Wang, M., Hu, R.-Y., Wu, H.-B., Pan, J., Gong, W.-W., Guo, L.-H., et al. (2015). Cancer risk among patients with type 2 diabetes mellitus: a population-based prospective study in China. Sci. Rep. 5:11503. doi: 10.1038/srep11503
Wang, R., Zhang, Y., Xu, L., Lin, Y., Yang, X., and Bai, L. (2016). Protein inhibitor of activated STAT3 suppresses oxidized LDL-induced cell responses during atherosclerosis in apolipoprotein E-deficient mice. Sci. Rep. 6:36790. doi: 10.1038/srep36790
Ying, Li, Chunyan, Y., Lili, Z., and Ping, Y. (2017). MicroRNA-210 induces endothelial cell apoptosis by directly targeting PDK1 in the setting of atherosclerosis. Cell Mol. Biol. Lett. 22:3. doi: 10.1186/s11658-017-0033-5
Zhang, J., Zhang, Y., Sun, T., Guo, F., Huang, S., Chandalia, M., et al. (2013). Dietary obesity-induced Egr-1 in adipocytes facilitates energy storage via suppression of FOXC2. Sci. Rep. 3:1476. doi: 10.1038/srep01476
Zhang, X., Shao, S., Geng, H., Yu, Y., Wang, C., Liu, Z., et al. (2014). Expression profiles of six circulating MicroRNAs critical to atherosclerosis in patients with subclinical hypothyroidism: a clinical study. J. Clin. Endocrinol. Metab. 99, E766–E774. doi: 10.1210/jc.2013-1629

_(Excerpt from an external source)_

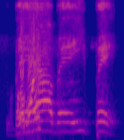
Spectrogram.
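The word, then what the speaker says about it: BABIP: es que se escribe, si es como Babi, es para buscar la estadística de bateo. Así pero, mismo que se escribe, B-A-B-I-P, Babi, que es B, bolas puestas en juego.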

Keywords: microRNAs, atherosclerosis, diabetes, fatty liver disease, obesity, resistin, miR-155, miR-221
Citation: Johnson C, Drummer C IV, Virtue A, Gao T, Wu S, Hernandez M, Singh L, Wang H and Yang X-F (2018) Increased Expression of Resistin in MicroRNA-155-Deficient White Adipose Tissues May Be a Possible Driver of Metabolically Healthy Obesity Transition to Classical Obesity. Front. Physiol. 9:1297. doi: 10.3389/fphys.2018.01297
Received: 21 June 2018; Accepted: 29 August 2018;
Published: 12 October 2018.
Edited by:Hua Linda Cai, University of California, Los Angeles, United States
Reviewed by:Mei-Zhen Cui, University of Tennessee, Knoxville, United States
Adriana Ximenes-da-Silva, Federal University of Alagoas, Brazil
Yabing Chen, University of Alabama at Birmingham, United States
Copyright © 2018 Johnson, Drummer, Virtue, Gao, Wu, Hernandez, Singh, Wang and Yang. This is an open-access article distributed under the terms of the Creative Commons Attribution License (CC BY). The use, distribution or reproduction in other forums is permitted, provided the original author(s) and the copyright owner are credited and that the original publication in this journal is cited, in accordance with accepted academic practice. No use, distribution or reproduction is permitted which does not comply with these terms.
*Correspondence: Xiao-Feng Yang, email@example.com